- This drug is not approved for use in children. Talk with the doctor.
- Tell your doctor if you are breast-feeding. You will need to talk about any risks to your baby.
- This drug has benzyl alcohol in it. Benzyl alcohol may cause very bad and sometimes deadly side effects in newborns or infants. Talk with the doctor.
- This drug may cause harm to the unborn baby if you take it while you are pregnant. If you are pregnant or you get pregnant while taking this drug, call your doctor right away.
- Tell your doctor if you are pregnant or plan on getting pregnant. You will need to talk about the benefits and risks of using this drug while you are pregnant.
- Signs of an allergic reaction, like rash; hives; itching; red, swollen, blistered, or peeling skin with or without fever; wheezing; tightness in the chest or throat; trouble breathing or talking; unusual hoarseness; or swelling of the mouth, face, lips, tongue, or throat.
- Signs of bleeding like throwing up blood or throw up that looks like coffee grounds; coughing up blood; blood in the urine; black, red, or tarry stools; bleeding from the gums; vaginal bleeding that is not normal; bruises without a reason or that get bigger; or any bleeding that is very bad or that you cannot stop.
- Signs of a high potassium level like a heartbeat that does not feel normal; change in thinking clearly and with logic; feeling weak, lightheaded, or dizzy; feel like passing out; numbness or tingling; or shortness of breath.
- Weakness on 1 side of the body, trouble speaking or thinking, change in balance, drooping on one side of the face, or blurred eyesight.

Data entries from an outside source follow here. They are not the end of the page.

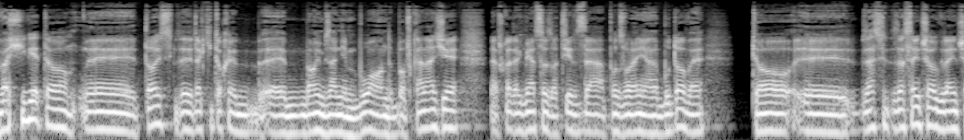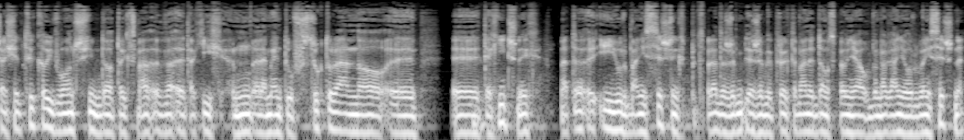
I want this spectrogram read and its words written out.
Właściwie to, to jest taki trochę moim zdaniem błąd, bo w Kanadzie na przykład jak miasto zatwierdza pozwolenia na budowę, to y, zasadniczo ogranicza się tylko i wyłącznie do tych, takich mm, elementów strukturalno-technicznych y, i urbanistycznych. Sprawdza, żeby, żeby projektowany dom spełniał wymagania urbanistyczne,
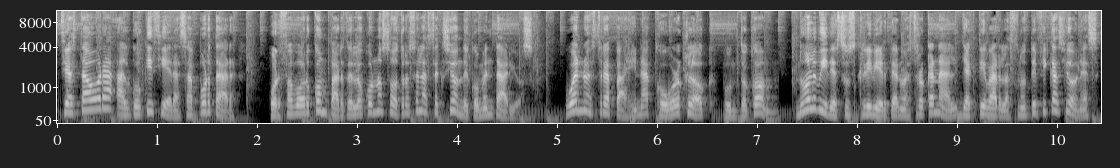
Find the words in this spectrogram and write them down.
Si hasta ahora algo quisieras aportar, por favor compártelo con nosotros en la sección de comentarios o en nuestra página coverclock.com. No olvides suscribirte a nuestro canal y activar las notificaciones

- Dizziness or passing out.
- Feeling very tired or weak.
- Very bad headache.
- A fast heartbeat.
- Irritation where the shot is given.
- It is given as a shot into the fatty part of the skin on the right or left side of the belly.
- This drug must not be given into a muscle.
- If you will be giving yourself the shot, your doctor or nurse will teach you how to give the shot.
- Follow how to use as you have been told by the doctor or read the package insert.
- To gain the most benefit, do not miss doses.
- Keep using this drug as you have been told by your doctor or other health care provider, even if you feel well.
- Wash your hands before and after use.
- Move the site where you give the shot with each shot.
- Do not use if the solution is cloudy, leaking, or has particles.
- Do not use if solution changes color.
- Throw away needles in a needle/sharp disposal box. Do not reuse needles or other items. When the box is full, follow all local rules for getting rid of it. Talk with a doctor or pharmacist if you have any questions.
- Skip the missed dose and go back to your normal time.
- Do not take 2 doses at the same time or extra doses.
- If you are not sure what to do if you miss a dose, call your doctor.
- Store at room temperature.
- Store in a dry place. Do not store in a bathroom.
- Keep all drugs in a safe place. Keep all drugs out of the reach of children and pets.
- Check with your pharmacist about how to throw out unused drugs.
- If your symptoms or health problems do not get better or if they become worse, call your doctor.
- Do not share your drugs with others and do not take anyone else’s drugs.
- Keep a list of all your drugs (prescription, natural products, vitamins, OTC) with you. Give this list to your doctor.
- Talk with the doctor before starting any new drug, including prescription or OTC, natural products, or vitamins.
- Some drugs may have another patient information leaflet. If you have any questions about this drug, please talk with your doctor, nurse, pharmacist, or other health care provider.
- If you think there has been an overdose, call your poison control center or get medical care right away. Be ready to tell or show what was taken, how much, and when it happened.